14 New Mexico Human Services Department Training the Public Workforce u Train First Responders: In the spring of 2011BHSD funded the Dona Ana Forensic Intervention Consortium to conduct four seminars for first responders and dispatchers in four locations across the state. The seminars provided basic information about PTSD and TBI; signs indicating that the individual in crisis has both PTSD and TBI that first responders can recognize; and methods for handling these situations in the field. u Outreach to Military: On October 15, 2011 BHSD helped sponsor and PMS participated in the NM Department of Veteran Services 2011 Women Veterans’ Conference and Health Fair in Albuquerque.
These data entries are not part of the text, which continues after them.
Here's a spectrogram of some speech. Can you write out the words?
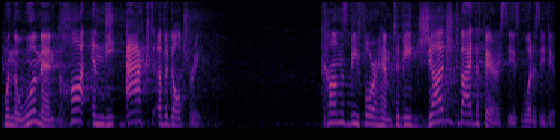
when the woman caught in the act of adultery comes before him to be judged by the Pharisees, what does he do?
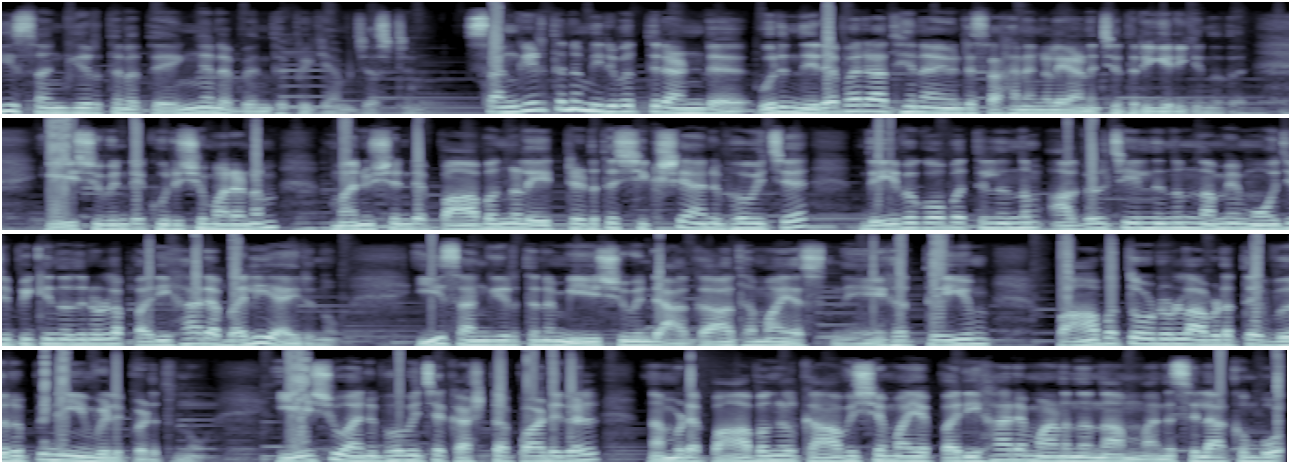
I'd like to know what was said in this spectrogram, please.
ഈ സങ്കീർത്തനത്തെ എങ്ങനെ ബന്ധിപ്പിക്കാം ജസ്റ്റിൻ? സങ്കീർത്തനം ഇരുപത്തിരണ്ട് ഒരു നിരപരാധിനായവന്റെ സഹനങ്ങളെയാണ് ചിത്രീകരിക്കുന്നത്. യേശുവിന്റെ കുരിശുമരണം മനുഷ്യന്റെ പാപങ്ങൾ ഏറ്റെടുത്ത് ശിക്ഷ അനുഭവിച്ച് ദൈവകോപത്തിൽ നിന്നും അകൽച്ചയിൽ നിന്നും നമ്മെ മോചിപ്പിക്കുന്നതിനുള്ള പരിഹാര ബലിയായിരുന്നു. ഈ സങ്കീർത്തനം യേശുവിന്റെ അഗാധമായ സ്നേഹത്തെയും പാപത്തോടുള്ള അവിടുത്തെ വെറുപ്പിനെയും വെളിപ്പെടുത്തുന്നു. യേശു അനുഭവിച്ച കഷ്ടപ്പാടുകൾ നമ്മുടെ പാപങ്ങൾക്ക് ആവശ്യമായ പരിഹാരമാണെന്ന് നാം മനസ്സിലാക്കുമ്പോൾ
Representatives from the VA, DoD, state and other veterans’ service organizations presented information about VA and state veterans’ benefits and programs ranging from filing for disability compensation, the new 9/11 G.I. Education Bill, and other benefits. u Train Public Behavioral Health Providers: On October19, 2011 at the statewide required training for Core Service Agencies funded by BHSD, PMS sponsored an all day track that focuses on clinical issues pre and post deployment effecting military personnel and their families evidence-based and best practices for treating combat trauma/PTSD. u Train Public Behavioral Health Providers: BHSD and PMS were sponsors of the New Mexico Mental Health Counselor's Association’s annual conference Trauma in the 21st Century: A Symposium of the Mind & Body held on April 29 th and 30 th by sponsoring 40 attendees.
15 New Mexico Human Services Department Next Steps We still have a long way to go. The next steps in service system development is to continue building on the existing work in order to: u Identify best practice services and the integration of services into a system of care. u Develop innovative “pay for performance” practices that lead to best outcomes for the amount of available funding. u Increase service capacity and access to meet anticipated need. u Develop data systems track indicators for service need, service capacity and performance outcomes in order to drive system development. u Increase linkage, coordination and integration with the myriad of veteran/PTSD stakeholders to facilitate accomplishing the previously identified tasks.